IST and POTSEdit

Beta blockers are useful if the cause is sympathetic overactivity. If the cause is due to decreased vagal activity, it is usually hard to treat and one may consider radiofrequency catheter ablation.[citation needed]


  1. ^ In this context, the adjectives physiological and pathological are opposites.

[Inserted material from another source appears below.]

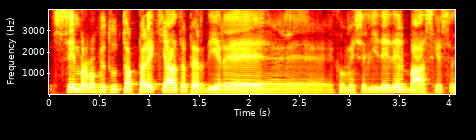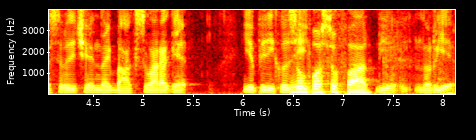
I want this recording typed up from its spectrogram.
sembra proprio tutto apparecchiato per dire eh, come se gli dei del basket stessero dicendo ai Bucks guarda che io più di così non posso fare di- non, rie-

  1. ^ Crawford, Michael H., ed. (2017). Current diagnosis & treatment cardiology (5th ed.). New York: McGraw-Hill Education. ISBN 9781259641268. OCLC 973336660.
  2. ^ MD, Howard E. LeWine (2011-12-21). "Increase in resting heart rate is a signal worth watching". Harvard Health. Retrieved 2022-04-05.
  3. ^ a b Jameson, J. N. St C.; Dennis L. Kasper; Harrison, Tinsley Randolph; Braunwald, Eugene; Fauci, Anthony S.; Hauser, Stephen L; Longo, Dan L. (2005). Harrison's principles of internal medicine. New York: McGraw-Hill Medical Publishing Division. pp. 1344–58. ISBN 978-0-07-140235-4.
  4. ^ a b c Lilly, Leonard S. Pathophysiology of heart disease: a collaborative project of medical students and faculty (6th ed.). Philadelphia: Wolters Kluwer. ISBN 9781469897585. OCLC 925544683.
  5. ^ Emergency Care And Transportation Of The Sick And Injured. Jones & Bartlett Learning. 2010. ISBN 978-1-4496-1589-5.
  6. ^ a b c d e f g h i j Olshansky, Brian; Sullivan, Renee M (2018-06-19). "Inappropriate sinus tachycardia". EP Europace. 21 (2): 194–207. doi:10.1093/europace/euy128. PMID 29931244.
  7. ^ a b c d e Allison Henning, Conrad Krawiec (2020). "Sinus Tachycardia". StatPearls. PMID 31985921.{{cite journal}}: CS1 maint: uses authors parameter (link)

External linksEdit